EXERCISE DESCRIPTION: In the entries below, begin at the line that has "Work out the answer from the spectrogram." and stop after the line that has "The word, then what the speaker says about it: Acetabulum: But"; output those lines exactly, leaving out pictures.

DATA IN THIS EXERCISE:
===

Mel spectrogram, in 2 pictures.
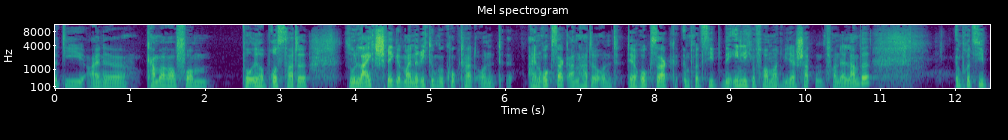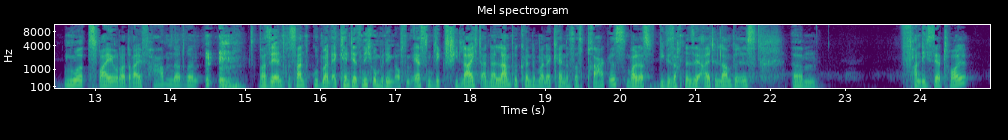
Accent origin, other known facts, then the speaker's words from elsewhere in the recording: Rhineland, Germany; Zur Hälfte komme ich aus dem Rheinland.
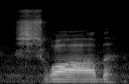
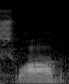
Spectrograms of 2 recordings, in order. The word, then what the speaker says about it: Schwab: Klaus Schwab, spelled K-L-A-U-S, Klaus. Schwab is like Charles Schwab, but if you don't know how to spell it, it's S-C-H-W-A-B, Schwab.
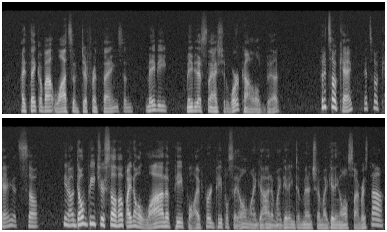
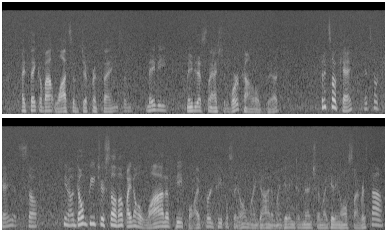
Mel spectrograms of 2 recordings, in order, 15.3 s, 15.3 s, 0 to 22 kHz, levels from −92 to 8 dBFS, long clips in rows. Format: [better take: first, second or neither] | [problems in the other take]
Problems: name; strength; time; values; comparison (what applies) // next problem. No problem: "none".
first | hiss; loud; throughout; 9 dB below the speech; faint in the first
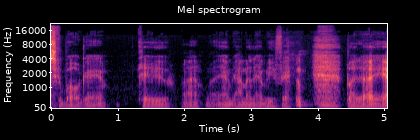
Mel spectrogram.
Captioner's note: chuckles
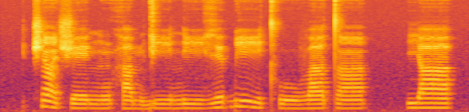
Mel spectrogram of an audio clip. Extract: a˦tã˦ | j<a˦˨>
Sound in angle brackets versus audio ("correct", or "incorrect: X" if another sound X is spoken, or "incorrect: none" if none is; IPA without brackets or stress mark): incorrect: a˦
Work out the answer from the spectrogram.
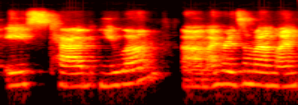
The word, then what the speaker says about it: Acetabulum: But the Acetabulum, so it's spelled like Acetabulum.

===

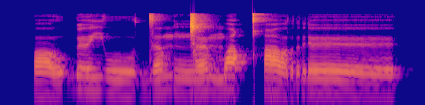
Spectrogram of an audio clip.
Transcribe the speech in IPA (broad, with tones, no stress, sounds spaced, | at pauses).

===

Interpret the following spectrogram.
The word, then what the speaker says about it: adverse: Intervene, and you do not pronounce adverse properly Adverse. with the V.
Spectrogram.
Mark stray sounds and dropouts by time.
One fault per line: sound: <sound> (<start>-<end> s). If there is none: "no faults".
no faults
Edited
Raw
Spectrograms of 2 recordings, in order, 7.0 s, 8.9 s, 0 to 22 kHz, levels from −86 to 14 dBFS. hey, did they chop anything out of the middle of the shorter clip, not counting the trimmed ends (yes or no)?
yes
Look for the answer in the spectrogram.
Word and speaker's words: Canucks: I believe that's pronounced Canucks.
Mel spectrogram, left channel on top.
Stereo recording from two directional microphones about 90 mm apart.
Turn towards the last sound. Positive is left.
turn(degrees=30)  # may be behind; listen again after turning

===

EXERCISE OUTPUT:
Work out the answer from the spectrogram.
The word, then what the speaker says about it: Acetabulum: But the Acetabulum, so it's spelled like Acetabulum.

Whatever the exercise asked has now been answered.